## [Listed entries]
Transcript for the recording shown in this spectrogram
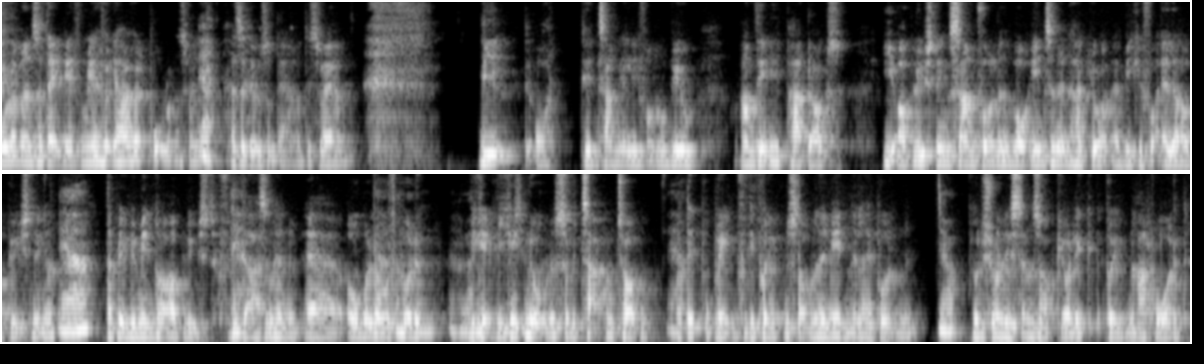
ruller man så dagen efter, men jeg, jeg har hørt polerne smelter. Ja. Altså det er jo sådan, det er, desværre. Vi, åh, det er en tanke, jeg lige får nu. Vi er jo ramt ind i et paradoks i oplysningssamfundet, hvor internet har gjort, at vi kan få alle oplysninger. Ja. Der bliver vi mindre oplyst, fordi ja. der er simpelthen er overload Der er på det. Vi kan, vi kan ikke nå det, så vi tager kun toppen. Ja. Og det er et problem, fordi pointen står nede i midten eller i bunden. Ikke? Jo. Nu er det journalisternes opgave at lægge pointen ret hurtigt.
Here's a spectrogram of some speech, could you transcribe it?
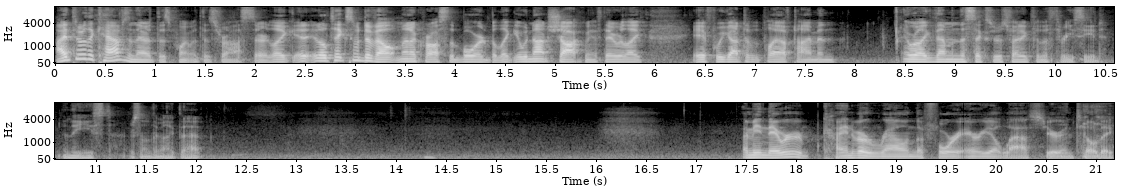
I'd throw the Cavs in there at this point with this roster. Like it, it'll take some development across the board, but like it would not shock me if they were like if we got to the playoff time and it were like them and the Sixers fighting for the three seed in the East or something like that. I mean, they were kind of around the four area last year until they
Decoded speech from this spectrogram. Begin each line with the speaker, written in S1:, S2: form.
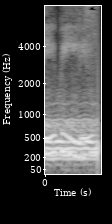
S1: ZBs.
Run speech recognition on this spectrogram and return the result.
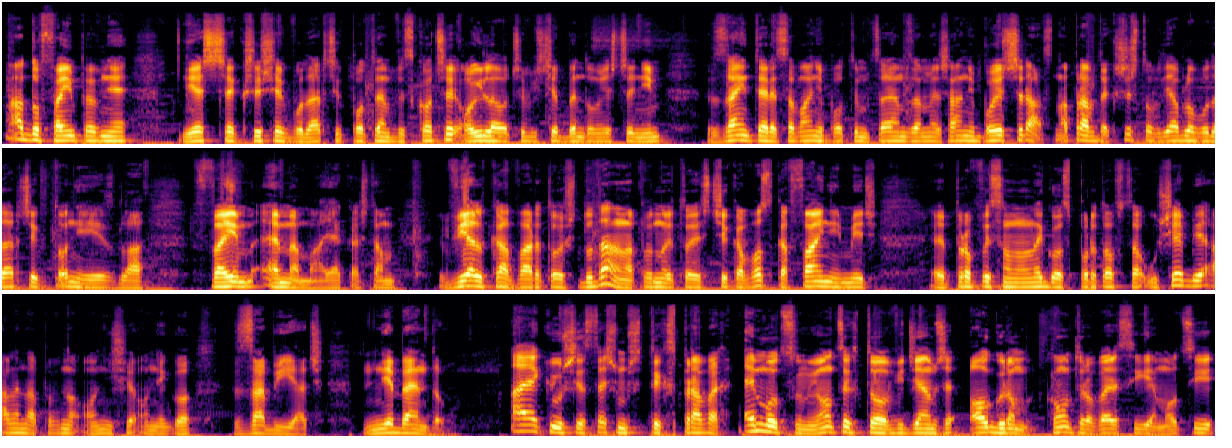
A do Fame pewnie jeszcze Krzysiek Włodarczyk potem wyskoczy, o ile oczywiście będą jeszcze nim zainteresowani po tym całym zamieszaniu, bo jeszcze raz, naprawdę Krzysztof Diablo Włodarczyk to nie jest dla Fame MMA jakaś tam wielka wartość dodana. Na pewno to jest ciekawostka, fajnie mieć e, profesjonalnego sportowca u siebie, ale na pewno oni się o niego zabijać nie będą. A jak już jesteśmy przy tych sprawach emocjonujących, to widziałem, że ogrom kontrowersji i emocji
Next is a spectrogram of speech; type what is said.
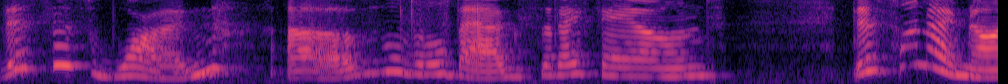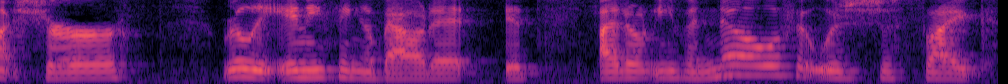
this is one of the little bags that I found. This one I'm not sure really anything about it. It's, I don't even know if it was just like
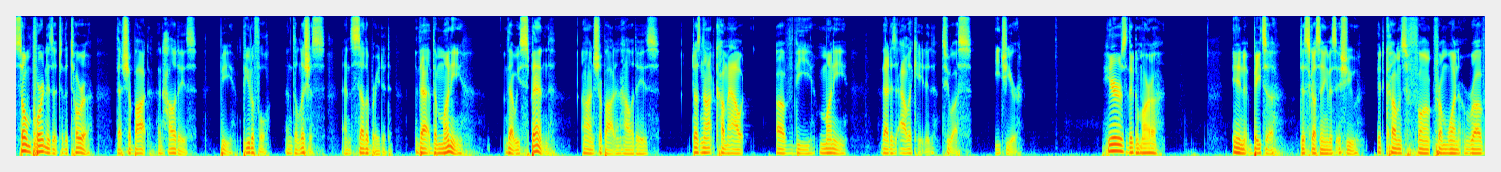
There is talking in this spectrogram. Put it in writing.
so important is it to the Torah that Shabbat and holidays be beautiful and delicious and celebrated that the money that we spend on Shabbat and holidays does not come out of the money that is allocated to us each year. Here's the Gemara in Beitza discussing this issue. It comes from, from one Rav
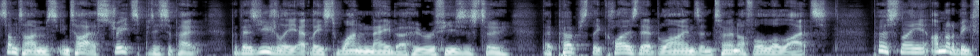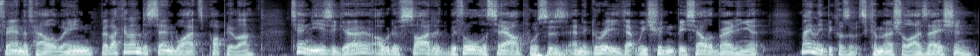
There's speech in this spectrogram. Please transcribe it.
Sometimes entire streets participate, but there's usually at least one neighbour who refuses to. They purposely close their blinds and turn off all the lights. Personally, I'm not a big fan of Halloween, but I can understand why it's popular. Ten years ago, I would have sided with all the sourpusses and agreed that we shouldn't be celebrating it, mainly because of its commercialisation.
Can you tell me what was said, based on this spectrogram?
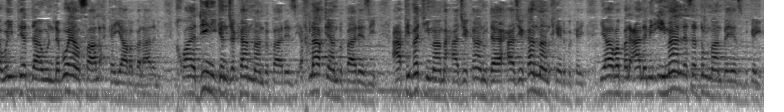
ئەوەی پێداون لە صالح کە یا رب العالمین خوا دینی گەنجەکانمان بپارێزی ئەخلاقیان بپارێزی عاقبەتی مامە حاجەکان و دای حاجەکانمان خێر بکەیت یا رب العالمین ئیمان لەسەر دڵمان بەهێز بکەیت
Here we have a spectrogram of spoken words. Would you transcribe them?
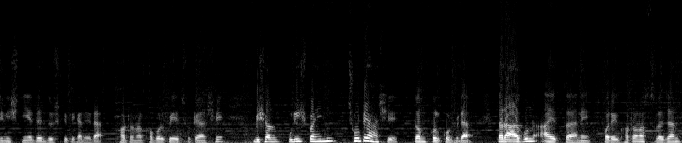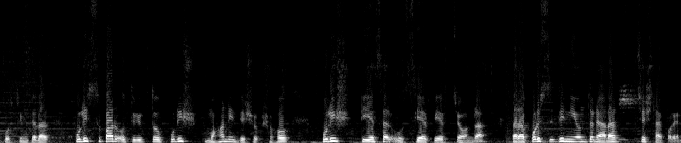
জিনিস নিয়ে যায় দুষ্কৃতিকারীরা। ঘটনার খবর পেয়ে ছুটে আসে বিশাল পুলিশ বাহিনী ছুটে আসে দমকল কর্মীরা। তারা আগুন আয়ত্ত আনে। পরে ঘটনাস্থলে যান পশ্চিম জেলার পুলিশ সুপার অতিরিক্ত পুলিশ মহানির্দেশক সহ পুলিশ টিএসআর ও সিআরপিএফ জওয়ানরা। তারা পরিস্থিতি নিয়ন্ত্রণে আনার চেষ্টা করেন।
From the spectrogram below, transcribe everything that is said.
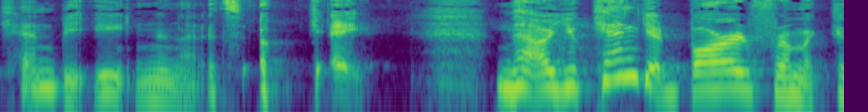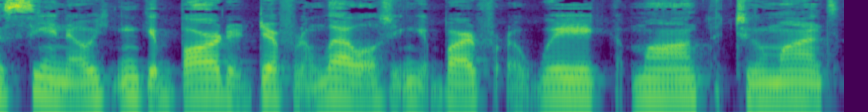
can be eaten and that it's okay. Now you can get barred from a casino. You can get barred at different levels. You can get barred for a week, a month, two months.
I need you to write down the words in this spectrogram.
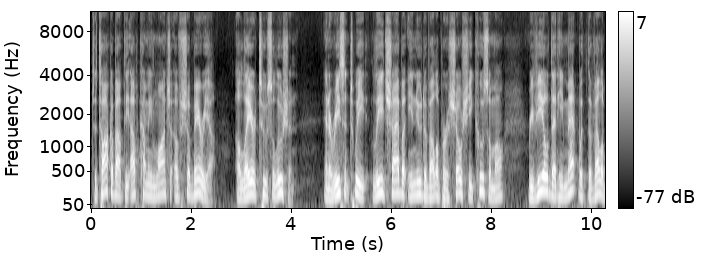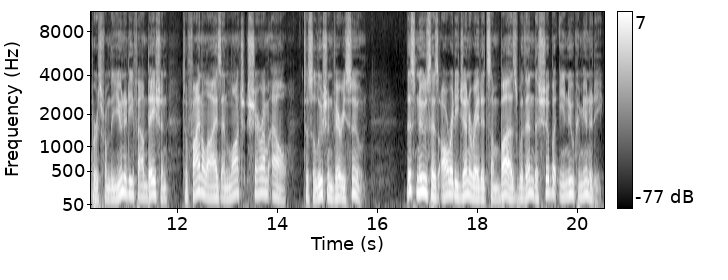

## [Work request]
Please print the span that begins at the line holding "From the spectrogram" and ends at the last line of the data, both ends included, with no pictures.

## [Exercise response]
From the spectrogram below, transcribe everything that is said.
can be eaten and that it's okay. Now you can get barred from a casino. You can get barred at different levels. You can get barred for a week, a month, two months.
I need you to write down the words in this spectrogram.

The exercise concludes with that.